October 16, 2012 by markstani
This year’s sixteen-strong shortlist for the DSC Prize 2013 includes Jeet Thayil’s Booker-shortlisted ‘Narcopolis’ and this blog’s book of the year last year, Jamil Ahmad’s ‘The Wandering Falcon’.
In total, five books previously listed for the MAN Asian Prize have made the cut, which all adds up to a strong and varied list. It needed to be if the judges are hoping to find a book worthy of succeeding last year’s winner, Shehan Karunatilaka’s brilliant Chinaman.
The DSC Prize shortlist will be announced on November 20 at the Mayfair Hotel in London, and the winner of the $50,000 Prize subsequently declared at the DSC Jaipur Literature Festival in January 2013.
Here’s the list, complete with opening excerpts, plus links where applicable to reviews and author interviews:
In the tangle of crumbling, weather-beaten and broken hills, where the borders of Iran, Pakistan and Afghanistan meet, is a military outpost manned by about two score soldiers.
Leela’s Book by Alice Albinia (Harvill Secker)
‘O elephant-headed god, son of Lord Shiva and Parvati; scribe who wrote down the Mahabharata from the seer Vyasa’s dictation: Lord Ganesh, look favourably on this endeavour.’
The Good Muslim by Tahmima Anam (Penguin Books)
Eight days after the end of the war, Sohail Haque stands in a field of dying mustard. The petals of the mustard flower, dried to dust, tickle his nose and remind him of the scent of meat, which he has not tasted in several months.
The Sly Company of People Who Care by Rahul Bhattacharya (Picador)
Life, as we know, is a living, shrinking affair, and somewhere down the line I became taken with the idea that man and his world should be renewed on a daily
The Flying Man by Roopa Farooki (Headline Review/Hachette)
He’s writing a letter he never intends to post, but which he knows will one day be found.
Between Clay And Dust by Musharraf Ali Farooqi (Aleph Book Company)
In an old ruined city, emptied of most of its inhabitants, Ustad Ramzi, a famous wrestler past his prime, and Gohar Jan, a well-known courtesan whose kotha once attracted the wealthy and the eminent, contemplate the former splendour of their lives and the ruthless currents of time and history that have swept them into oblivion.
River Of Smoke by Amitav Ghosh Hamish Hamilton/Penguin India)
Deeti’s shrine was hidden in a cliff, in a far corner of Mauritius, where the island’s western and southern shorelines collide to form the wind-whipped dome of the Morne Brabant.

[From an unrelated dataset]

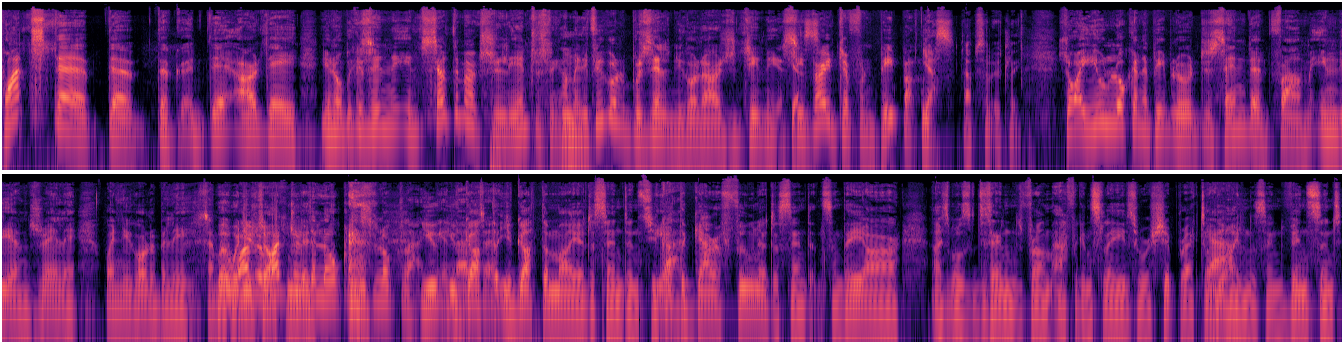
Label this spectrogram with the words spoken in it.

Black Bread White Beer by Niven Govinden (Fourth Estate/Harper Collins India)
The two men squat tentatively in their dinghy, floating without enjoyment. There was trouble casting off in the meagre dawn light, one man slipping on shit-splattered cobbles and getting his foot in the water earlier than anticipated.

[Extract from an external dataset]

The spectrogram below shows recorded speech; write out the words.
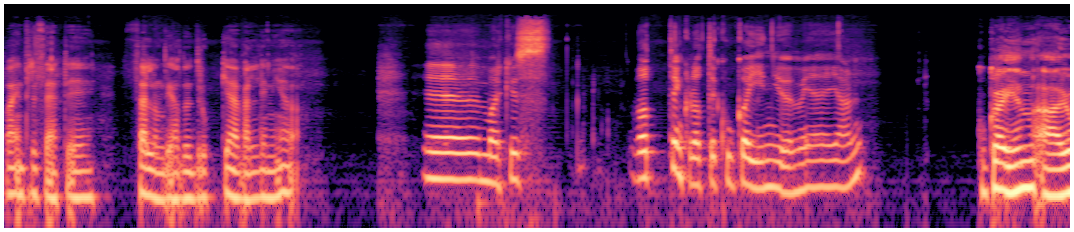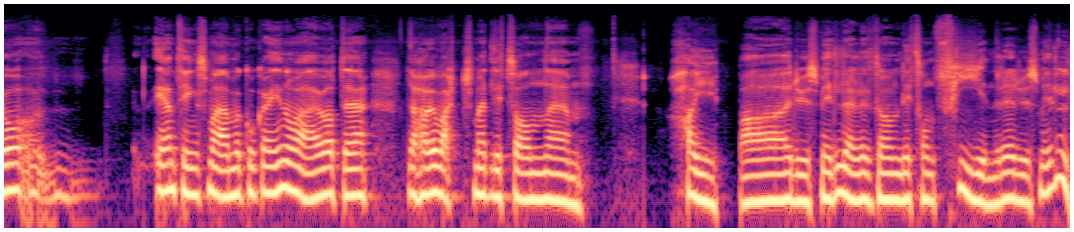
var interessert i, selv om de hadde drukket veldig mye. da. Eh, Markus, hva tenker du at kokain gjør med hjernen? Kokain er jo En ting som er med kokain, er jo at det det har jo vært som et litt sånn eh, hypa rusmiddel, eller litt sånn, litt sånn finere rusmiddel.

So Good In Black by Sunetra Gupta (Clockroot Books)
Come up to the library, says Byron, there’s something I’d like both you boys to see.
Our Lady Of Alice Bhatti by Mohammed Hanif (Random House India)

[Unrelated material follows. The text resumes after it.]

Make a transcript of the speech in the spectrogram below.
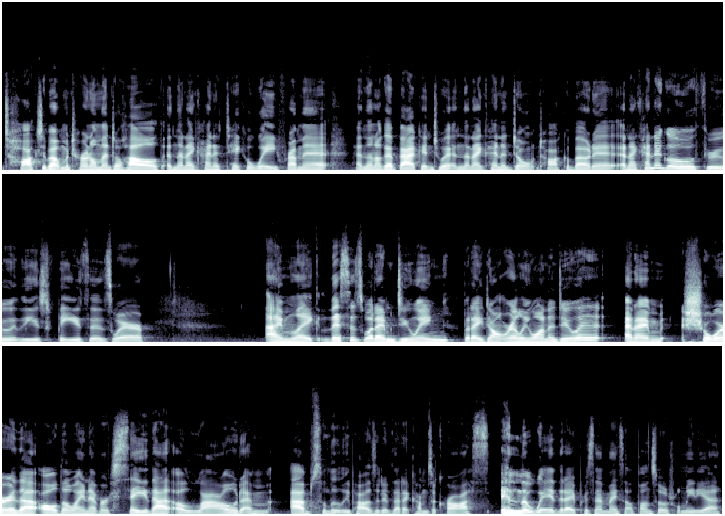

Less than three minutes in front of the interview panel and Alice Bhatti knows in her heart that she is not likely to get the job advertised as Replacement Junior Nurse, Grade 4.
Em And The Big Hoom by Jerry Pinto (Aleph Book Company)
In a one-bedroom-hall-kitchen in Mahim, Bombay, through the last decades of the twentieth century, lived four lovebattered Mendeses: mother, father, son and daughter.
The Walls Of Delhi by Uday Prakash (UWA Publishing)
The paan shop leads to the opening of a tunnel full of the creatures of the city, and the tears and spit of a fakir.
The girl came at the same hour, summer or winter. Every morning, I heard her approach. Plastic slippers, the clink of steel on stone. And then her footsteps, receding. That morning she was earlier.
The Song Seekers by Saswati Sengupta (Zubaan)
[no preview available]
The Empty Space by Geetanjali Shree Harper Perennial/Harper Collins India)
Perhaps it was then, when the bomb burst. The bomb burst and we scattered. The moment was frozen forever and we, fixed eternally in that moment. Ash flying, fires raging, scraps of flesh airborne.
Narcopolis by Jeet Thayil (Faber)
Bombay, which obliterated its own history by changing its name and surgically altering its face, is the hero or heroin of this story, and since I’m the one who’s telling it and you don’t know who I am, let me say that we’ll get to the who of it but not right now